First of all, it’s taking our heroine days to get to Zanzibar; that’s what international travel was like in the fifties. I myself have vague memories of flying back and forth to Europe as a child and having to stop and spend the night in the Azores (okay, I know I’m really dating myself here!). Yet if I were to read this book without looking at the copyright date, I suspect I’d guess it was written in the thirties, rather than in the fifties. Ladies wear lovely linen suits and hats, and young women traveling alone are ever-so-careful of their reputations. A flamingly gay secretary is caricatured in a most politically incorrect way, as is the Westernized Oriental Gentleman (aka Wog, for those of you familiar with overt mid-twentieth century British racism), who is portrayed as a sinister character largely by virtue of being labeled a “nationalist” who wants to kick the benevolent British out of their God-given colonies. Oh, and then there’s all the talk about the evil “Reds.”

Sadly, Death in Zanzibar is a novel that has not aged well in the way of, say, To Kill a Mockingbird, or Huckleberry Finn, or even Kaye’s own Trade Wind. It occurs to me now that all three of those novels were actually “historicals” at the time they were written, even though the first two were set within the remembered lifetimes of their authors. Which is a thought I hope to ponder, at a later date.

Tuesday, November 04, 2008


It’s been a hectic month. The LA Bookfestival, Bouchercon, out-of-town guests, newspaper, TV, and radio interviews, booksignings, and a three-week bout of the flu I’m just beginning to recover from. But this past weekend, Steve and I grabbed the chance to go up to the lake and just sit on the porch and soak in the beauty of changing leaves reflected in still water.

It was our first visit to the lake since Hurricane Gustav two months ago. When we left, the power was still off and we abandoned huge piles of broken limbs, so we’ve been anxious to get back up there and make sure everything was all right.
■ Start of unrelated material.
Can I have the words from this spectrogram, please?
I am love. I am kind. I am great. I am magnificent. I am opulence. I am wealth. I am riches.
It was, but unfortunately we couldn’t stay as long as we’d have liked, since we had a TV appearance scheduled for first thing Monday morning.
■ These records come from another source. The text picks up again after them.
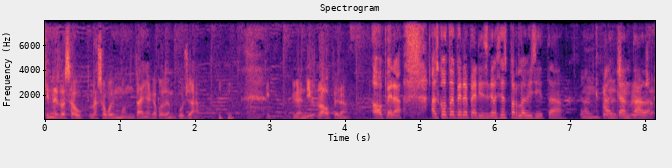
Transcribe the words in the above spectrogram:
Quina és la, seu, la següent muntanya que podem pujar? I, i vam dir, l'òpera. Òpera. Escolta, Pere Peris, gràcies per la visita. Un plaer, Encantada.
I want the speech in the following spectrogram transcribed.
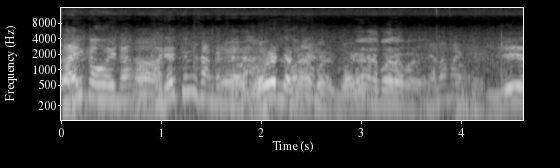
काही का होईना पण खरे तुम्ही सांगितलं ना बघितलं ना खोटं ब- नाही. बघितलं. याला माहिती आहे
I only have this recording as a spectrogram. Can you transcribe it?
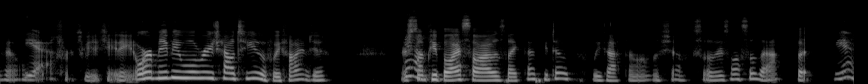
available Yeah. for communicating or maybe we'll reach out to you if we find you there's Yeah. some people i saw i was like that'd be dope if we got them on the show so there's also that but Yeah.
And, as if life weren’t hectic enough, Where Serpents Sleep is released today. Somehow, given the election-day timing, I doubt too many people will be rushing out to buy it! I don’t know about you, but I am soooo glad this election is almost over. I’ve been finding it very hard to concentrate this past week. And I have Book Number Five in the series due so soon I can’t breathe when I think about it. I need to go back to the lake…